[Dataset content Boundary: Start]

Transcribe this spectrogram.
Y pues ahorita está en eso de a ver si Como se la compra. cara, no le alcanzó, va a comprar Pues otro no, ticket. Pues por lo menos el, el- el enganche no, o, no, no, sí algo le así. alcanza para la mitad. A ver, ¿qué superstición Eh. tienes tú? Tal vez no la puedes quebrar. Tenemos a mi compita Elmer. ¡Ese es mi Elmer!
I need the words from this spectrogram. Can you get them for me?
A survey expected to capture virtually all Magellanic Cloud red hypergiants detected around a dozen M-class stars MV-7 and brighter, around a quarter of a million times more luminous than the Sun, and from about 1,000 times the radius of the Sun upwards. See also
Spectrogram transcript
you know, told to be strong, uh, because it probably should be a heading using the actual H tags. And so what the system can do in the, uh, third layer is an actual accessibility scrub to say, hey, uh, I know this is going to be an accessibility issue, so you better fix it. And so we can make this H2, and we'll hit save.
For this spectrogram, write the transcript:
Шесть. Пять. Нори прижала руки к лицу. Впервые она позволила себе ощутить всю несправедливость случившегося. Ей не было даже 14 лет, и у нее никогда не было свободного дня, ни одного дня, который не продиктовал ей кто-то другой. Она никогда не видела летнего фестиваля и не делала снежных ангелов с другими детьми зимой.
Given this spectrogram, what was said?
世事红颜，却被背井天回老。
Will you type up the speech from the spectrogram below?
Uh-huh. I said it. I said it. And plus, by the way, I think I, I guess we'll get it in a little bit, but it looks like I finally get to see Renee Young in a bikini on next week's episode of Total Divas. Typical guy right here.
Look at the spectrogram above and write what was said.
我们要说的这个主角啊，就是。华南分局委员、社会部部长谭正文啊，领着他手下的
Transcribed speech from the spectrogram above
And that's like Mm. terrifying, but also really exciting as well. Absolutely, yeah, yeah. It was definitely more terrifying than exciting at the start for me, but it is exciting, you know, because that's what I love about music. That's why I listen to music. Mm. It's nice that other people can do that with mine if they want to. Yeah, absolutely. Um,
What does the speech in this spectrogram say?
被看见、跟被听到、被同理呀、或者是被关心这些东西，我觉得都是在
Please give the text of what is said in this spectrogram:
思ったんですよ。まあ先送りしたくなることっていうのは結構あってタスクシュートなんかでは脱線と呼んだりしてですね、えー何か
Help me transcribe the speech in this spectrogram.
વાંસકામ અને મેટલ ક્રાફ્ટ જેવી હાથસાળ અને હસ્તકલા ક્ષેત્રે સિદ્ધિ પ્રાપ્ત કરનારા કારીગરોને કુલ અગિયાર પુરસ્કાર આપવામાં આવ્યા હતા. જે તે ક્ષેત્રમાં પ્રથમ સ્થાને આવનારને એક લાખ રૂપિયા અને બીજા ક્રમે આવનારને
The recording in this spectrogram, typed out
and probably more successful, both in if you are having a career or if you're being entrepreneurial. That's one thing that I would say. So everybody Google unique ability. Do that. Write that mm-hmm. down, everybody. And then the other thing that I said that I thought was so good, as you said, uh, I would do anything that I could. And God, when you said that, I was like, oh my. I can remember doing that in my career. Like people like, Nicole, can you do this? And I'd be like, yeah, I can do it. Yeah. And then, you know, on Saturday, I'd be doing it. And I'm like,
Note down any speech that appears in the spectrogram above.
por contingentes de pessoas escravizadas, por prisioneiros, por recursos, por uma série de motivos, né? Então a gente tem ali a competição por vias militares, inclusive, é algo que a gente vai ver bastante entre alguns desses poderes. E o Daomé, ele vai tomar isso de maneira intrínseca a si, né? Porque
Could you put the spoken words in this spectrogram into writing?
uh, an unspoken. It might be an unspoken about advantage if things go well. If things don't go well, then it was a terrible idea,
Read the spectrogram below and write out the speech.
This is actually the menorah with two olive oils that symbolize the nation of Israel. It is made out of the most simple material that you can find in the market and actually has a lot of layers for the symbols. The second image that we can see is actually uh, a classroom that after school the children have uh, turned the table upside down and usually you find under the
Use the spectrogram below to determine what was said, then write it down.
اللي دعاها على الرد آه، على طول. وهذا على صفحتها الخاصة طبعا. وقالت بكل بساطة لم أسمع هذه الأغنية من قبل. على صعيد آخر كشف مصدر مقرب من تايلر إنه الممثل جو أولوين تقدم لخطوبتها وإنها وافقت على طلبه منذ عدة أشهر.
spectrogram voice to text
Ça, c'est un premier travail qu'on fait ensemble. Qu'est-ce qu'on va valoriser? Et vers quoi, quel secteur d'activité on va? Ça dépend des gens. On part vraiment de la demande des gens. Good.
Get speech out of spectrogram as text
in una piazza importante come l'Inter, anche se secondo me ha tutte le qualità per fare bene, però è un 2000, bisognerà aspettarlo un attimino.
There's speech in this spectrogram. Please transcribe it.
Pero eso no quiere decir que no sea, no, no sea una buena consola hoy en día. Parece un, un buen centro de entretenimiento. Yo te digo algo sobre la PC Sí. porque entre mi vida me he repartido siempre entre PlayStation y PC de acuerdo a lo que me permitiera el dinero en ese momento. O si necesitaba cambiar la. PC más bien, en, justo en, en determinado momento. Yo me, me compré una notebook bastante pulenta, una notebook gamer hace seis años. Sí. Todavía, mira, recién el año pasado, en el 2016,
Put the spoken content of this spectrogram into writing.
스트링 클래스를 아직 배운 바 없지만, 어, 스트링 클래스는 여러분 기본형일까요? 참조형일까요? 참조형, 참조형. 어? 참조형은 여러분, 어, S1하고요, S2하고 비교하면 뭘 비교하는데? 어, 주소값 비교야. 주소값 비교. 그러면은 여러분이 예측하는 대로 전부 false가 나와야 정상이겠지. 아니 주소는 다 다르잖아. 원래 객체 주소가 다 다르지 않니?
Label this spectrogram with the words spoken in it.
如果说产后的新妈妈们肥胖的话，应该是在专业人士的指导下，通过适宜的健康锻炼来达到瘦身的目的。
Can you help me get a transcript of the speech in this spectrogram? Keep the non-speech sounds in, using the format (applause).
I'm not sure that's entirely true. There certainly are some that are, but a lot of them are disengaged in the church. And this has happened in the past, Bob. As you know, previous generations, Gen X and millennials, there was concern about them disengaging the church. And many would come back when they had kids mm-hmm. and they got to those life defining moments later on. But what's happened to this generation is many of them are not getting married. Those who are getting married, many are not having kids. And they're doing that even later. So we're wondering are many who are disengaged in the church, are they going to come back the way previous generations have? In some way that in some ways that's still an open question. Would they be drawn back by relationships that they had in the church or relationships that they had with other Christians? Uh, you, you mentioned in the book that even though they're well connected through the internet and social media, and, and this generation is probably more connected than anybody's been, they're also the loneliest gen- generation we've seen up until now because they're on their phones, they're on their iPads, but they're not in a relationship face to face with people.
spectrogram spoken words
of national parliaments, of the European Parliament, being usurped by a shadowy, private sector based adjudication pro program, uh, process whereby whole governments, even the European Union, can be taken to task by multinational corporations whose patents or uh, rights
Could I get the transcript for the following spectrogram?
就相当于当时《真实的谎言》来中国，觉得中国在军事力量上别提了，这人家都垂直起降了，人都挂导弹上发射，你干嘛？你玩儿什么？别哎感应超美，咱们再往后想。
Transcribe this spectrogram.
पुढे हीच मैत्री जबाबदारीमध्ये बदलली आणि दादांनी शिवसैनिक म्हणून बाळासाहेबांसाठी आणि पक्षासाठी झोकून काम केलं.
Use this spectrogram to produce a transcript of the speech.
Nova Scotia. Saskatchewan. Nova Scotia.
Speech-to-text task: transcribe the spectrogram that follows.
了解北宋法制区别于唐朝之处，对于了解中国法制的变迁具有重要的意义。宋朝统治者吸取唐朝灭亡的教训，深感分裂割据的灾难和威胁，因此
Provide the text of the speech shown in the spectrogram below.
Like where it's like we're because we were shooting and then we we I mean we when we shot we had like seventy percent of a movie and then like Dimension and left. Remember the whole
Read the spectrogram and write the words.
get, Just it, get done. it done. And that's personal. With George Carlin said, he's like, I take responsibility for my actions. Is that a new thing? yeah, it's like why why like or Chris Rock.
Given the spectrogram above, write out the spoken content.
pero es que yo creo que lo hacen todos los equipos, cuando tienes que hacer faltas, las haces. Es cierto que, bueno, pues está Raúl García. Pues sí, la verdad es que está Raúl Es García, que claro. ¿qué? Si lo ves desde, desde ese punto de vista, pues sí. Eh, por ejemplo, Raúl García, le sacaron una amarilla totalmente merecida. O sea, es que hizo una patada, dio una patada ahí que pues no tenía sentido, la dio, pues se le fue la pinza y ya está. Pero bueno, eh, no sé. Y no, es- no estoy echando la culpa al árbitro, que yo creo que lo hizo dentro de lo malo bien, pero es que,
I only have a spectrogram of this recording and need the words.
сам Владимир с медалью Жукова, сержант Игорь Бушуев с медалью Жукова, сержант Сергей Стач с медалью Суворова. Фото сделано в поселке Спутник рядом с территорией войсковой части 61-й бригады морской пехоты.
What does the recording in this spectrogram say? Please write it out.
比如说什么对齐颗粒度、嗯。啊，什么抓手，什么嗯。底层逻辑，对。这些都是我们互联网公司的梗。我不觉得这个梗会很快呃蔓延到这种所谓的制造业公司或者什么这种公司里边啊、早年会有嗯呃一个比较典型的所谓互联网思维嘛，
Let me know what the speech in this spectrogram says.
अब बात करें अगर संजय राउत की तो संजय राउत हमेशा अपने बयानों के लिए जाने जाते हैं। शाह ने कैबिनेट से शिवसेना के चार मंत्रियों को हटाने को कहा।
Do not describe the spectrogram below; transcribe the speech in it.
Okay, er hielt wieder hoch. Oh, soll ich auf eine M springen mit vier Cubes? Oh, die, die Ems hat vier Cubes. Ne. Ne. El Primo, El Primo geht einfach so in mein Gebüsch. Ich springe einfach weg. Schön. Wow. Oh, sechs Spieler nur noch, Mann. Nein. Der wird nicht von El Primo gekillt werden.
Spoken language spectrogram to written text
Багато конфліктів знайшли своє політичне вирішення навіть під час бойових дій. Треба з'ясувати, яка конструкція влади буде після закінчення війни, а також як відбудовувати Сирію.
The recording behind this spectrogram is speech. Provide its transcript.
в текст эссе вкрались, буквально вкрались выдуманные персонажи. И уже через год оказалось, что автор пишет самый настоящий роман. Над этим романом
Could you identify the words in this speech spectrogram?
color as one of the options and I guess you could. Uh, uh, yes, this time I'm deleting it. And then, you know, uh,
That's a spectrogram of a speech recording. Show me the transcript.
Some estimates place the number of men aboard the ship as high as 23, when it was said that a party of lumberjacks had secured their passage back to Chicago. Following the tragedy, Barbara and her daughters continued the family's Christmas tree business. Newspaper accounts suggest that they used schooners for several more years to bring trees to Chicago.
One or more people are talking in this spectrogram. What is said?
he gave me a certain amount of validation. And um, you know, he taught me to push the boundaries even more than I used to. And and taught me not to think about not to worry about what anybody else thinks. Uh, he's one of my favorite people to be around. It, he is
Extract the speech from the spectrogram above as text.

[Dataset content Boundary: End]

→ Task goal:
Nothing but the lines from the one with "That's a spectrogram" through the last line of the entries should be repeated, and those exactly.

→ Solution below:
That's a spectrogram of a speech recording. Show me the transcript.
Some estimates place the number of men aboard the ship as high as 23, when it was said that a party of lumberjacks had secured their passage back to Chicago. Following the tragedy, Barbara and her daughters continued the family's Christmas tree business. Newspaper accounts suggest that they used schooners for several more years to bring trees to Chicago.
One or more people are talking in this spectrogram. What is said?
he gave me a certain amount of validation. And um, you know, he taught me to push the boundaries even more than I used to. And and taught me not to think about not to worry about what anybody else thinks. Uh, he's one of my favorite people to be around. It, he is
Extract the speech from the spectrogram above as text.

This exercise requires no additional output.